Cycling Without Age (CWA) is a nonprofit organization whose mission is to build bridges between generations and help prevent loneliness. The organization was founded in 2012 in Copenhagen, Denmark, by Ole Kassow, a keen cyclist who learned of senior citizens missing the freedom, joy, and mobility of cycling. He came up with a way to get seniors back on a bicycle by showing up at a nursing home with a rented trishaw.
Today, Cycling Without Age lets older adults who live in long-term aged care homes and who may otherwise lack access to outdoor activities tour the streets of their home city, courtesy of younger, volunteer riders. CWA provides the elderly people an opportunity to avoid social isolation and remain active in their community, while the volunteers gain a sense of purpose and satisfaction at the benefit they’re providing.
Research conducted in 2020 to assess the impact of the program found that participants’ mental well-being, feelings of pleasure, and energy levels were significantly higher after they had taken a trip on the trishaw, while their stress levels were reduced. Please consider donating to Cycling Without Age here.
Singing for PRIDE
As the world's first openly gay chorus, the San Francisco Gay Men's Chorus (SFGMC) is often credited with creating the LGBT choral movement. The SFGMC’s mission is to create extraordinary music and experiences that build community, inspire activism, and foster compassion at home and around the world.

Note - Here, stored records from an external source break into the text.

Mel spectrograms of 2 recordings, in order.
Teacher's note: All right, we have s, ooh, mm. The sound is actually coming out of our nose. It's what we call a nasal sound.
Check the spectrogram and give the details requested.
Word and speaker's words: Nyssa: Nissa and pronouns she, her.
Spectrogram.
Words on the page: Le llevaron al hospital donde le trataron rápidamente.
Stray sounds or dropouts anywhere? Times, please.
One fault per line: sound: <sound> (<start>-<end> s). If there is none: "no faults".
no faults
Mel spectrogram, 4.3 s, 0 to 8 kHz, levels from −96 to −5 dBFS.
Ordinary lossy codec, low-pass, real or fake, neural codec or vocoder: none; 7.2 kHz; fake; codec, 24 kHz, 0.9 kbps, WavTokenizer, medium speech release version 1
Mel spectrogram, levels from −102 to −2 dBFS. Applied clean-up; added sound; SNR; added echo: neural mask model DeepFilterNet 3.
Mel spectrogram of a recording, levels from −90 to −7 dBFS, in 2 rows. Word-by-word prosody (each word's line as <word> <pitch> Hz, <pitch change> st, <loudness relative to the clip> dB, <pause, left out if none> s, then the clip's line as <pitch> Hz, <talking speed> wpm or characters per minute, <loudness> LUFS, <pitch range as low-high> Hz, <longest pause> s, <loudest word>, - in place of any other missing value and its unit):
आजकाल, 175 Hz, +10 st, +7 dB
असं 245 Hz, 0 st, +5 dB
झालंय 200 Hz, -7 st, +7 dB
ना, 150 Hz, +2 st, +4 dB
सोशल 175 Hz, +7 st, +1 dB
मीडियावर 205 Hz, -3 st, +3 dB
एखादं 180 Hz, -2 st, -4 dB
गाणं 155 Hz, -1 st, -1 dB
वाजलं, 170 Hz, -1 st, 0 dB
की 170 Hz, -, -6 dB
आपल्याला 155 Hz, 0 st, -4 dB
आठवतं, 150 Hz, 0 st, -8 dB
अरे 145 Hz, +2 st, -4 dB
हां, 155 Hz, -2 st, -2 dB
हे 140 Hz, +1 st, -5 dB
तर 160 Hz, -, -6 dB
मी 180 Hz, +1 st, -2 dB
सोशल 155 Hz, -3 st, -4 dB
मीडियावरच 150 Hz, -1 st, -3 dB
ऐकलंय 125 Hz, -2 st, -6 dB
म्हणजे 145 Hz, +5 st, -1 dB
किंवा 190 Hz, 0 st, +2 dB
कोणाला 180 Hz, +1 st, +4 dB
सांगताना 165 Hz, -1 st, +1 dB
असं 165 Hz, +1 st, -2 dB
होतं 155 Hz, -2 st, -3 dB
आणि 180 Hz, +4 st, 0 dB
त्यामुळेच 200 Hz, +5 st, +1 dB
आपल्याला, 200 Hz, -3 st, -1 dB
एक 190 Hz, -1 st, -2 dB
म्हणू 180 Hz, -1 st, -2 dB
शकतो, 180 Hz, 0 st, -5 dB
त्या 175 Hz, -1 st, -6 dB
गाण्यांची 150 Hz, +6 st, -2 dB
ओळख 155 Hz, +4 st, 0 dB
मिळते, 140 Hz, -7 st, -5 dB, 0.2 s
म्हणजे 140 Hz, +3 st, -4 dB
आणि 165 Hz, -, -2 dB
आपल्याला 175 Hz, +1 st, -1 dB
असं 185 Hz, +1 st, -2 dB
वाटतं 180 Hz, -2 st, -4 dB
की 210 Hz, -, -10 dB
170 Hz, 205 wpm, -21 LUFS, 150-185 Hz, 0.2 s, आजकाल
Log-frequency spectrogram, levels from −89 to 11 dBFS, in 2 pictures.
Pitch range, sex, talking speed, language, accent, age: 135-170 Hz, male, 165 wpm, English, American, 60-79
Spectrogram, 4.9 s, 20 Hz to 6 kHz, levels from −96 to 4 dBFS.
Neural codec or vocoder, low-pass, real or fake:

One of its programs, Reaching Youth Through Music (RHYTHM), is an immersive educational series that brings the members of the SFGMC into schools to address bullying and youth isolation. RHYTHM empowers and celebrates LGBTQ youth across San Francisco and the Greater Bay Area, supporting students in expressing their authentic selves regardless of their sexual orientation and promoting the power of being an ally. Please consider supporting RHYTHM programs in California schools.
Moving youth off the streets
STREAT is a social enterprise based in Melbourne, Australia, that helps homeless youth achieve a stable self, stable job, and stable home. Through six hospitality businesses in Melbourne, STREAT provides young people with pathways to employment, including assistance with housing, job skills, and improved mental health and well-being.
Since opening their doors over a decade ago, STREAT has offered over 3,000 young people a true sense of belonging and safety. STREAT’s diverse team represents over 25 different countries, multiple faith groups, and the whole LGBTQIA+ spectrum.
Services include individualized case management from clinical psychologists, social workers, youth workers, and a therapy dog, as well access to drug and alcohol treatment, mental health support, and a committed group of supportive friends, mentors, and workmates. Please consider donating to STREAT to help fund its youth programs.